- _Brief_
Return the stretch from the line with "Find every interval" through the line with "IPA transcription of" in the data below, character for character, skipping all pictures.

- _Recorded data_

- - - -

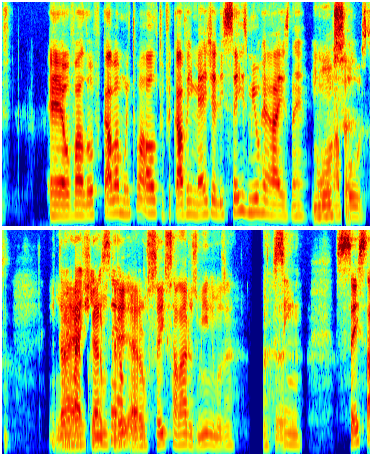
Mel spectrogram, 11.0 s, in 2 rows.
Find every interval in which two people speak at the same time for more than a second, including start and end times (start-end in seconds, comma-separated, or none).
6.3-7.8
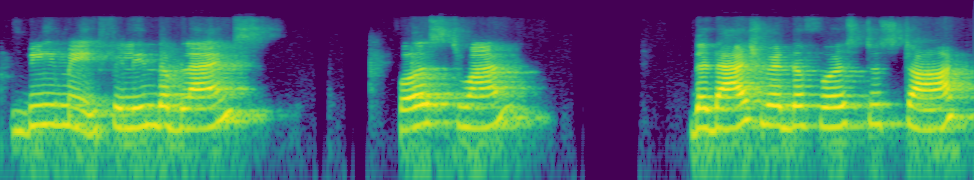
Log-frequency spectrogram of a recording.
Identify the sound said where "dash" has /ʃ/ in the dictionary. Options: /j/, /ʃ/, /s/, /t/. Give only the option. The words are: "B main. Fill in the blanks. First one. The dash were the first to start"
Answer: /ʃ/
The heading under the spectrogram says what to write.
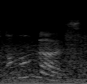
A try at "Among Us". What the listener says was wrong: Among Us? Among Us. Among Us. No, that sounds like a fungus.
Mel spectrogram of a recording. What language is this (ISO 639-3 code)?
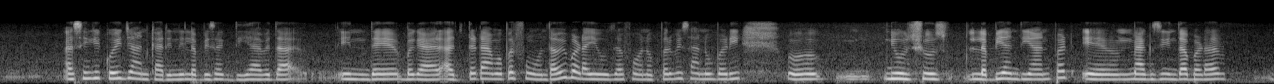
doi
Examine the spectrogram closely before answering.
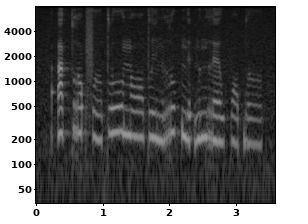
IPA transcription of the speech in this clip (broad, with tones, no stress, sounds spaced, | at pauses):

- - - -

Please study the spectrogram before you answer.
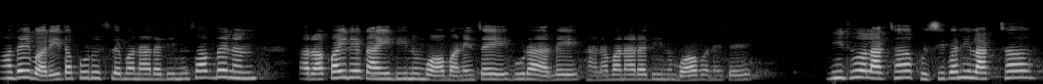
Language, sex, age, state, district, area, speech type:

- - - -

- _Task output_
Find every interval in which two people speak at the same time for more than a second, including start and end times (start-end in seconds, comma-separated, or none).
6.3-7.8
Log-frequency spectrogram of a recording.
Identify the sound said where "dash" has /ʃ/ in the dictionary. Options: /j/, /ʃ/, /s/, /t/. Give only the option. The words are: "B main. Fill in the blanks. First one. The dash were the first to start"
Answer: /ʃ/
The heading under the spectrogram says what to write.
A try at "Among Us". What the listener says was wrong: Among Us? Among Us. Among Us. No, that sounds like a fungus.
Mel spectrogram of a recording. What language is this (ISO 639-3 code)?
doi
Examine the spectrogram closely before answering.
IPA transcription of the speech in this clip (broad, with tones, no stress, sounds spaced, | at pauses):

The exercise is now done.